The pledge is said to be long overdue and is aimed at supporting developing nations in their efforts to mitigate the consequences of the climate crisis.
On Friday, world leaders concluded that wealthier countries will need to commit more cash into low-income economies as development banks, such as the World Bank, take on more risk in order to gather $200 billion in extra firepower.
However, not everyone attending the two-day summit was on board with the World Bank’s competence in dealing with what is largely seen as some of the most pressing issues at hand.
According to the final summit document, private finance will have to match each dollar of lending by development banks by at least one dollar.
Another key measure designed to help tackle the climate crisis that was also agreed on during the summit in Paris is the proposal of introducing a levy on shipping industry emissions.
The proposal was backed by more than 20 of the participating countries and comes just ahead of the International Maritime Organization (IMO) meeting in July.
Shipping contributes about 2.9% of total greenhouse gas (GHG) emissions and is considered to be among the hardest-to-abate sectors.
Even so, the shipping industry has been spared the burden of taxation due to high seas being outside of the jurisdiction of any one country.
And while shipbuilders and engineering companies around the world are already becoming increasingly active in developing carbon capture solutions for ships, many believe that introducing a tax on CO2 emissions would help spur this tendency and encourage the adoption of green practices faster.
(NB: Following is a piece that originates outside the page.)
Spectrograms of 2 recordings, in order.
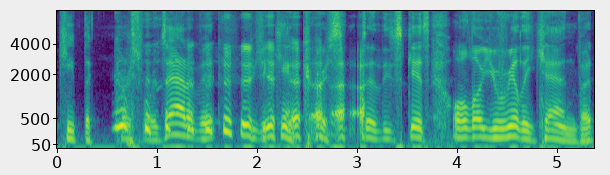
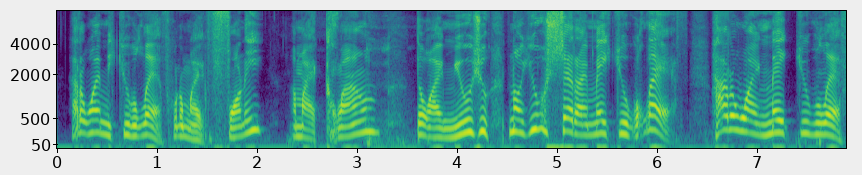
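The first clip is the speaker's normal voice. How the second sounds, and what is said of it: Imitates another person's voice. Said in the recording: “my Pesci impersonation, they think I'm really Joe Pesci”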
Furthermore, if the IMO were to indeed introduce such a tax, the funds raised could go towards supporting poorer economies and helping them deal with the climate crisis.